Source records.
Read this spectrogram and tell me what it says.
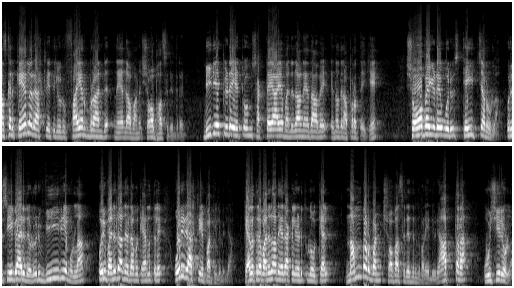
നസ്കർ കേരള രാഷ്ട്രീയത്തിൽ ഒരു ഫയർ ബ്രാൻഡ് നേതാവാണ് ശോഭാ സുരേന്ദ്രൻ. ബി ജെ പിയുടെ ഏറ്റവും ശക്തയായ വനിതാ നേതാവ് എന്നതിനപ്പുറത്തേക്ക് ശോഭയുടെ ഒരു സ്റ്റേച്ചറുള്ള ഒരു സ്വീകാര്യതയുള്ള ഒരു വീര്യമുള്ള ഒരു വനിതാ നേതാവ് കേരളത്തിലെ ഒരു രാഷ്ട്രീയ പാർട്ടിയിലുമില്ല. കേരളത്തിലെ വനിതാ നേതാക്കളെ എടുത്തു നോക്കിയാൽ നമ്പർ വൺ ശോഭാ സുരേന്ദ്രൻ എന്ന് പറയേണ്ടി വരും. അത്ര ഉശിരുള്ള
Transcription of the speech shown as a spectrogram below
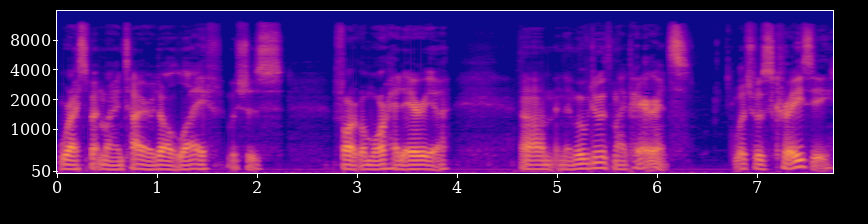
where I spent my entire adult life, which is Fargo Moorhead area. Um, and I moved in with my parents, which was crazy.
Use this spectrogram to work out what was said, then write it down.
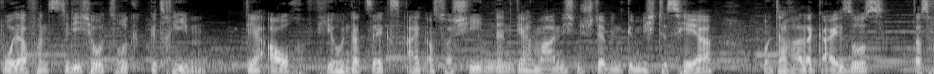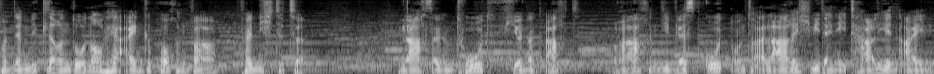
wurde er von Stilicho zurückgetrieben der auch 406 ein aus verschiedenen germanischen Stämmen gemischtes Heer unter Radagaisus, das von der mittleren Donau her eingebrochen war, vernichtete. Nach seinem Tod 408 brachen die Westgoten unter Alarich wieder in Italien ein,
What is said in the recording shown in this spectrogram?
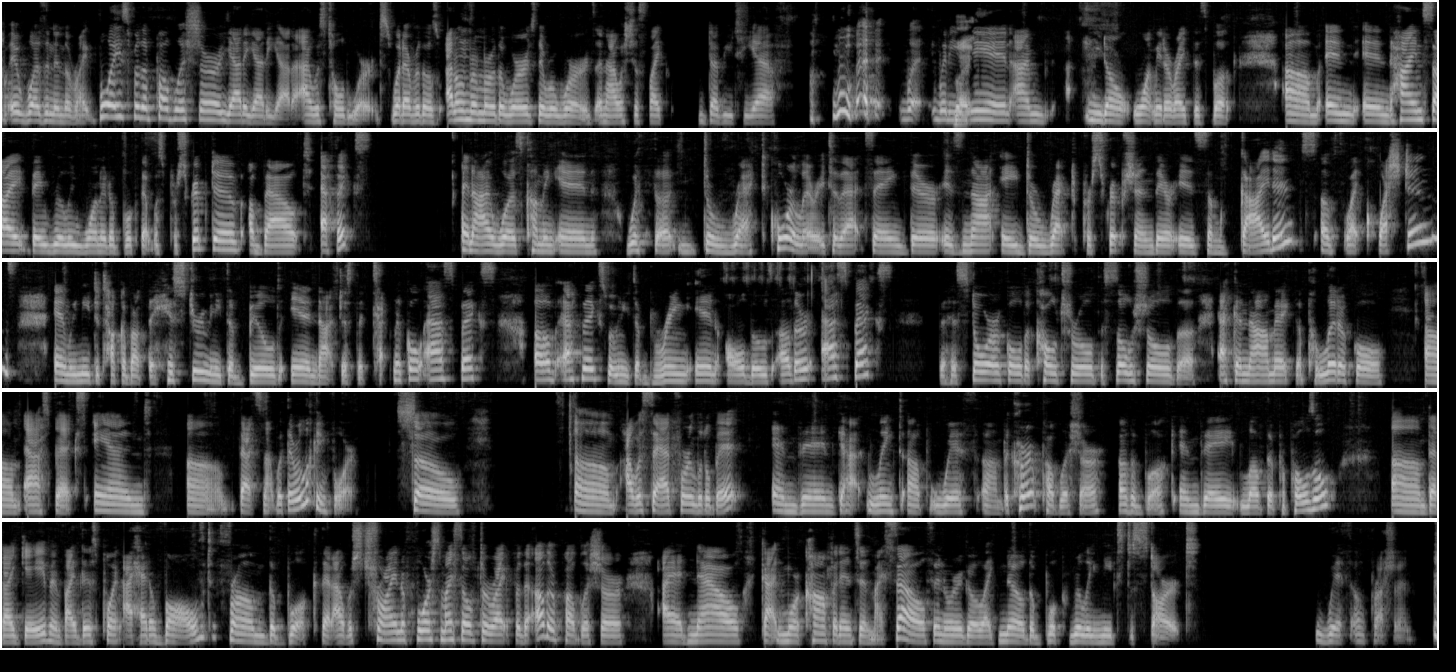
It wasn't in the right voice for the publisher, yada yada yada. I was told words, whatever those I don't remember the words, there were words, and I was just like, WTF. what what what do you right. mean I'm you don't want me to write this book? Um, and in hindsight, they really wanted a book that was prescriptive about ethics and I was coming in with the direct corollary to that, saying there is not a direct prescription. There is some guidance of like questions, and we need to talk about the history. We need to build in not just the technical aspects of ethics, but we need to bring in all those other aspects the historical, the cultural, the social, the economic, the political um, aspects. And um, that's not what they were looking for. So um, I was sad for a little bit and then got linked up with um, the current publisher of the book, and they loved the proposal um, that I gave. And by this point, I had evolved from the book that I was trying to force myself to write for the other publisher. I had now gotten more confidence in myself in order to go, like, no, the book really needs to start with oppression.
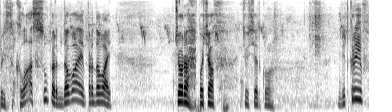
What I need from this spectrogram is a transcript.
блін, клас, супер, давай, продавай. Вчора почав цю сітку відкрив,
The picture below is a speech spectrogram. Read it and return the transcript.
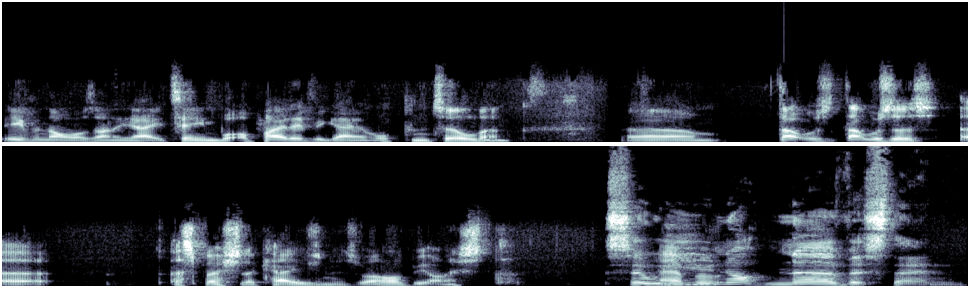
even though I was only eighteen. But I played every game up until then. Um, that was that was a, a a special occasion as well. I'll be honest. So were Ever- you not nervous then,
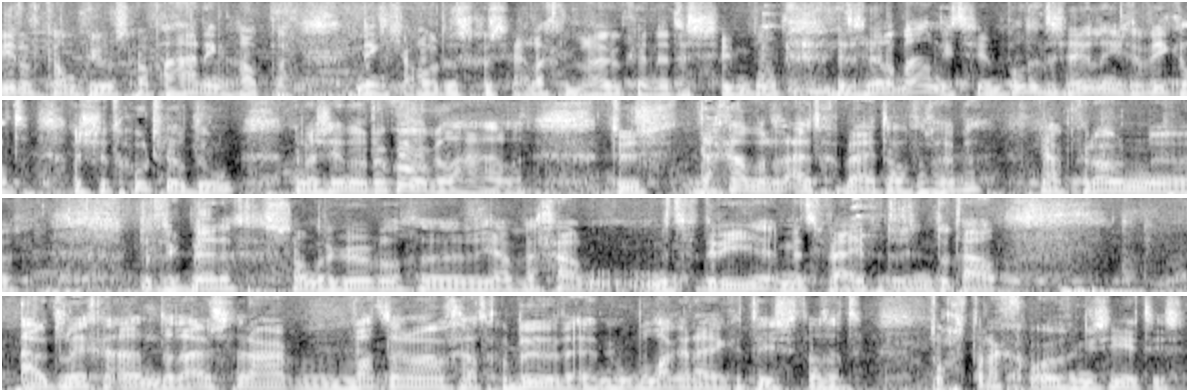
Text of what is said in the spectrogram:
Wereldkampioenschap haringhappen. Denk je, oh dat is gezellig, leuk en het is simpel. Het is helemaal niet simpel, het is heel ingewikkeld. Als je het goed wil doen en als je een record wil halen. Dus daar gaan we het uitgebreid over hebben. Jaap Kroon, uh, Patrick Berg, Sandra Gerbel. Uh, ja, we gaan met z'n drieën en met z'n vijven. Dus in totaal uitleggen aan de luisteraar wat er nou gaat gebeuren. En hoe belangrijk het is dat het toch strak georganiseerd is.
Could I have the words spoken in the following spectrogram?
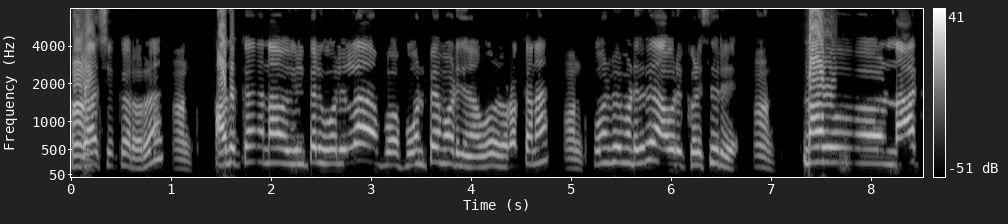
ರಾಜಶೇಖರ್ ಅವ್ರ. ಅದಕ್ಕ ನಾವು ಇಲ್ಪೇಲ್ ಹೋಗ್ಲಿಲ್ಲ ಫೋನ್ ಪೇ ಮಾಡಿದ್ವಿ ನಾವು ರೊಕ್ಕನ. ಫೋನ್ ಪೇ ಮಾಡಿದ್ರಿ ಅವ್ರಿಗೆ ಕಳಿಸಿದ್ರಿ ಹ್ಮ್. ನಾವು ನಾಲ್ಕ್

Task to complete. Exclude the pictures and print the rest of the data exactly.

Answer section.
Read this spectrogram and tell me what it says.
നസ്കർ കേരള രാഷ്ട്രീയത്തിൽ ഒരു ഫയർ ബ്രാൻഡ് നേതാവാണ് ശോഭാ സുരേന്ദ്രൻ. ബി ജെ പിയുടെ ഏറ്റവും ശക്തയായ വനിതാ നേതാവ് എന്നതിനപ്പുറത്തേക്ക് ശോഭയുടെ ഒരു സ്റ്റേച്ചറുള്ള ഒരു സ്വീകാര്യതയുള്ള ഒരു വീര്യമുള്ള ഒരു വനിതാ നേതാവ് കേരളത്തിലെ ഒരു രാഷ്ട്രീയ പാർട്ടിയിലുമില്ല. കേരളത്തിലെ വനിതാ നേതാക്കളെ എടുത്തു നോക്കിയാൽ നമ്പർ വൺ ശോഭാ സുരേന്ദ്രൻ എന്ന് പറയേണ്ടി വരും. അത്ര ഉശിരുള്ള
Transcription of the speech shown as a spectrogram below
where I spent my entire adult life, which is Fargo Moorhead area. Um, and I moved in with my parents, which was crazy.
Use this spectrogram to work out what was said, then write it down.
wurde er von Stilicho zurückgetrieben der auch 406 ein aus verschiedenen germanischen Stämmen gemischtes Heer unter Radagaisus, das von der mittleren Donau her eingebrochen war, vernichtete. Nach seinem Tod 408 brachen die Westgoten unter Alarich wieder in Italien ein,
What is said in the recording shown in this spectrogram?
It wasn't in the right voice for the publisher, yada yada yada. I was told words, whatever those I don't remember the words, there were words, and I was just like, WTF. what what what do you right. mean I'm you don't want me to write this book? Um, and in hindsight, they really wanted a book that was prescriptive about ethics and I was coming in with the direct corollary to that, saying there is not a direct prescription. There is some guidance of like questions, and we need to talk about the history. We need to build in not just the technical aspects of ethics, but we need to bring in all those other aspects the historical, the cultural, the social, the economic, the political um, aspects. And um, that's not what they were looking for. So um, I was sad for a little bit and then got linked up with um, the current publisher of the book, and they loved the proposal um, that I gave. And by this point, I had evolved from the book that I was trying to force myself to write for the other publisher. I had now gotten more confidence in myself in order to go, like, no, the book really needs to start with oppression.
What I need from this spectrogram is a transcript.
блін, клас, супер, давай, продавай. Вчора почав цю сітку відкрив,
The picture below is a speech spectrogram. Read it and return the transcript.
even though I was only eighteen. But I played every game up until then. Um, that was that was a, a a special occasion as well. I'll be honest. So were Ever- you not nervous then,
Text of what is said in the spectrogram:
Wereldkampioenschap haringhappen. Denk je, oh dat is gezellig, leuk en het is simpel. Het is helemaal niet simpel, het is heel ingewikkeld. Als je het goed wil doen en als je een record wil halen. Dus daar gaan we het uitgebreid over hebben. Jaap Kroon, uh, Patrick Berg, Sandra Gerbel. Uh, ja, we gaan met z'n drieën en met z'n vijven. Dus in totaal uitleggen aan de luisteraar wat er nou gaat gebeuren. En hoe belangrijk het is dat het toch strak georganiseerd is.
Could I have the words spoken in the following spectrogram?
ರಾಜಶೇಖರ್ ಅವ್ರ. ಅದಕ್ಕ ನಾವು ಇಲ್ಪೇಲ್ ಹೋಗ್ಲಿಲ್ಲ ಫೋನ್ ಪೇ ಮಾಡಿದ್ವಿ ನಾವು ರೊಕ್ಕನ. ಫೋನ್ ಪೇ ಮಾಡಿದ್ರಿ ಅವ್ರಿಗೆ ಕಳಿಸಿದ್ರಿ ಹ್ಮ್. ನಾವು ನಾಲ್ಕ್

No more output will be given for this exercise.